====== Records for this exercise

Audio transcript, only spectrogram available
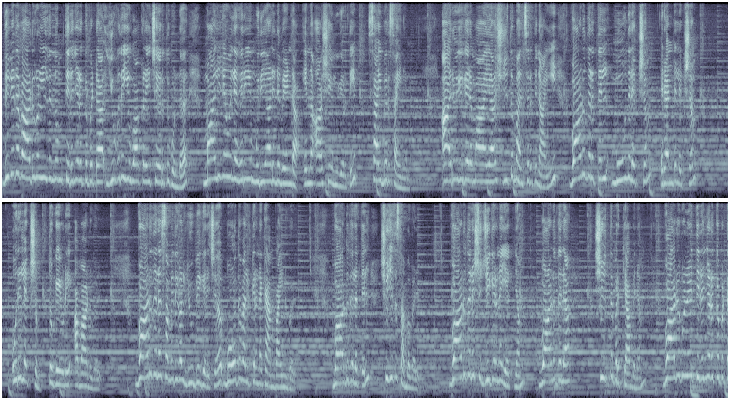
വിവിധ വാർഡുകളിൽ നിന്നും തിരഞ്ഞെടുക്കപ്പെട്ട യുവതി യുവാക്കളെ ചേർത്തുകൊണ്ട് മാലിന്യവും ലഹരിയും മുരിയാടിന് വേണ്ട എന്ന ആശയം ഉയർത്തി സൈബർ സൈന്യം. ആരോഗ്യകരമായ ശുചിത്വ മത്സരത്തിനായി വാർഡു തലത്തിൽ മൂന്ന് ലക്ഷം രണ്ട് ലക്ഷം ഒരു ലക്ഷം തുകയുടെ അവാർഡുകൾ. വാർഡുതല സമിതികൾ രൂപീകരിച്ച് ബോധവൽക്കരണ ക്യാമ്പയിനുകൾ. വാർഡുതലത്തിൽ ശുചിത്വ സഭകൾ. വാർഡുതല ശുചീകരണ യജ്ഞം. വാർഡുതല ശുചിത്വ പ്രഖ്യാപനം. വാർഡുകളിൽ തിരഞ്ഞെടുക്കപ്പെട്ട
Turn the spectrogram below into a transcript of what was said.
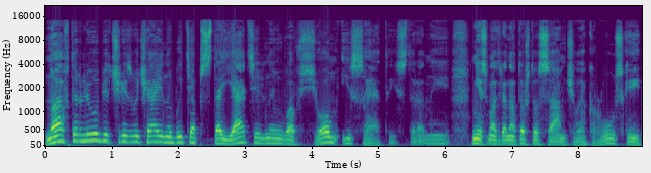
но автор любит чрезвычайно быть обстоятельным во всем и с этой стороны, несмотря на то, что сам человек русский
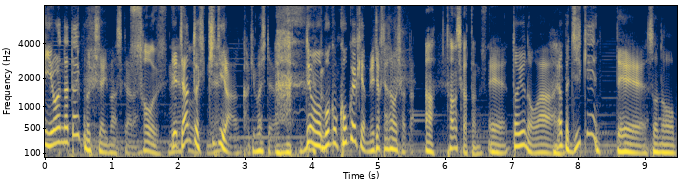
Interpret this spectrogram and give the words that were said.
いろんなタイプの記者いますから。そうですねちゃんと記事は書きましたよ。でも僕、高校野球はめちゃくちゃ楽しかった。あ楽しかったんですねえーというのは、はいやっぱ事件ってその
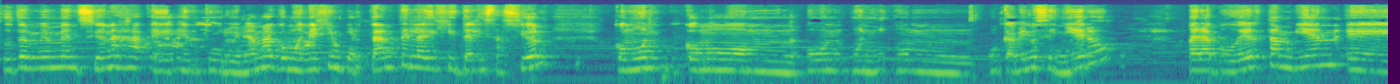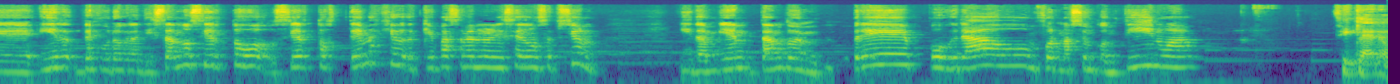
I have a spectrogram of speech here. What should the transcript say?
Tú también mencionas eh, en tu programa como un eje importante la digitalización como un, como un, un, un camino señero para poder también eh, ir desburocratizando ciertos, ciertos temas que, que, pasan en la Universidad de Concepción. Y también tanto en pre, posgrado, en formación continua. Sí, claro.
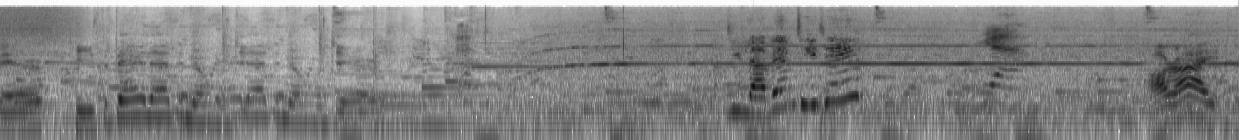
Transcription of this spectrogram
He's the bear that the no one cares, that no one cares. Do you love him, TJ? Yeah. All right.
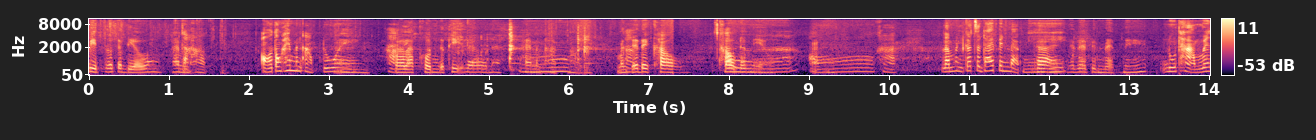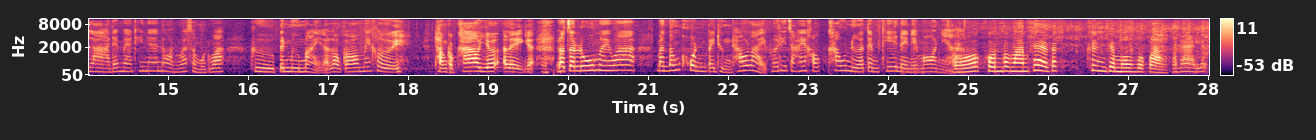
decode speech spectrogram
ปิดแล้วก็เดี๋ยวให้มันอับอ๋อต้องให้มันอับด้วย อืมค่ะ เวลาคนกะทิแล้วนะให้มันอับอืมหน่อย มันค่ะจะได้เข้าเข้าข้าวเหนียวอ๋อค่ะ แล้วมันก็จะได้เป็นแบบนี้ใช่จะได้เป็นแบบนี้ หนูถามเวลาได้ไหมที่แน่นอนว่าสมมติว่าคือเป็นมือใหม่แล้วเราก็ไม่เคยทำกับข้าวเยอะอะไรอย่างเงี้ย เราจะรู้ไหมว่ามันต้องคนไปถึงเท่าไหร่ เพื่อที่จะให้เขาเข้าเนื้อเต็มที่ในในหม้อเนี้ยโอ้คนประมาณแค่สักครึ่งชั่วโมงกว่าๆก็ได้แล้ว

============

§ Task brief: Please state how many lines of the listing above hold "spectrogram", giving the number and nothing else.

§ Response to the exercise: 6